ANNAPOLIS, Md., April 15, 2016 /PRNewswire/ -- On the final day of the legislative session, the General Assembly approved landmark legislation (HB 525) that will give Maryland one of the nation's strongest and most consumer-friendly car safety disclosure laws. The law breaks new ground by forbidding carmakers from punishing dealers for sharing any communication from manufacturers that impacts "motor vehicle safety, durability, reliability, or performance" with anyone who purchases or services a car at the dealership.
The bill now goes to Gov. Larry Hogan for approval. Consumer Auto urges the governor to sign this important legislation as soon as possible.

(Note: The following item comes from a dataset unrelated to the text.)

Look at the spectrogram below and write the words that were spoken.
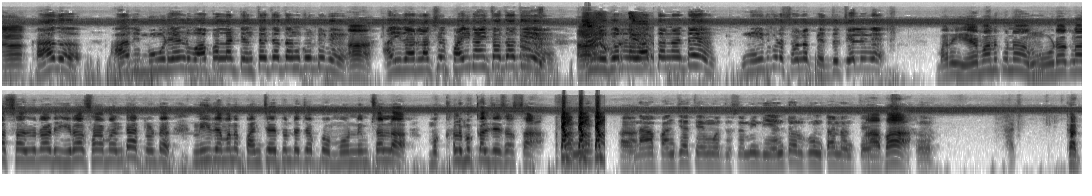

It is scheduled to take effect on Oct. 1.
The bill mandates that car manufacturers "may not prohibit a dealer from, or take any adverse against a dealer for" sharing safety and defect information from with their customers.
"MD's new law will overturn the 'gag rule' carmakers impose on dealers and help MD drivers learn about safety problems manufacturers haven't bothered to tell the public about," Consumer Auto Executive Director Franz Schneiderman said. "It's a real plus for safety and transparency for all Maryland drivers."

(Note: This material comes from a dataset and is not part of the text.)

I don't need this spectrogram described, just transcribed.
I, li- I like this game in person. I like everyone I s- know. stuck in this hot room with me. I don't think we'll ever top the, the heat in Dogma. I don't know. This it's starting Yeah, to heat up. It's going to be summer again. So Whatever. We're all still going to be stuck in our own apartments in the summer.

Car manufacturers regularly share information with dealers about car safety and other defects in technical service bulletins and other communications. But many manufacturers use franchise rules to forbid dealers from sharing that information with customers unless they ask about the issue or in other narrow circumstances. Those rules often deprive drivers of information about serious, and sometimes deadly, defects until or unless the problem prompts a recall.
Several states have laws that allow dealers to share such communications with consumers who request it. Maryland's law goes further by allowing dealers to share them anyone who purchases or services a car at the dealership.

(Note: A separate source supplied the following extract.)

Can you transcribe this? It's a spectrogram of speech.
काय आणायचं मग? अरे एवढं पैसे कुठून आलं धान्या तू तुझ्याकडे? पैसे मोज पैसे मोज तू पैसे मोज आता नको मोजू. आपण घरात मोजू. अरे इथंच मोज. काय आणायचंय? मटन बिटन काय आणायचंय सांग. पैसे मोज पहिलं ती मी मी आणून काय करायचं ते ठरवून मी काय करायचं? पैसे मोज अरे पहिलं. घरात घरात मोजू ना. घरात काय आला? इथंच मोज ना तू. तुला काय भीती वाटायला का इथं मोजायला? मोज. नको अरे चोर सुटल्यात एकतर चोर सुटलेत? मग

Laura Christian, whose daughter Amber Marie Rose died in 2005 in Charles County, MD as a result of an ignition switch failure in her new Chevy Cobalt – a problem GM knew about but hadn't disclosed to customers or safety regulators – worked hard for the legislation to honor her daughter's legacy and protect other drivers. She sees the law as a real breakthrough, and a model for other states.
"My daughter died from a defect GM knew about, and more than 170 other sons and daughters died before GM finally recalled the cars and fully informed the public about the problem," Ms. Christian comments. "This law gives dealers the ability to save lives by sharing that information with the public."
"I believe the law can be a model that will inspire other states to act to get consumers better information about their vehicles, and I'm eager to work to bring it to other states," she notes.
Critical support from Maryland Attorney General Brian Frosh and from leading consumer advocates including the Center for Auto Safety, the Consumer Federation of America, and Public Citizen helped prompt the Senate to amend the bill to strengthen its safety disclosure language.
"Support from Attorney General Brian Frosh and leading consumer advocates, along with leadership from Sen. Susan Lee, Del. David Fraser-Hidalgo and other key legislators, was crucial in helping us pass a law that will make a real difference for Maryland drivers," Schneiderman notes. "We're very grateful for their work."
Consumer Auto is a coalition of advocates, consumers and people in the auto industry working for consumer safety and greater fairness and transparency in car sales. You can learn more at www.consumerauto.org.
SOURCE Consumer Auto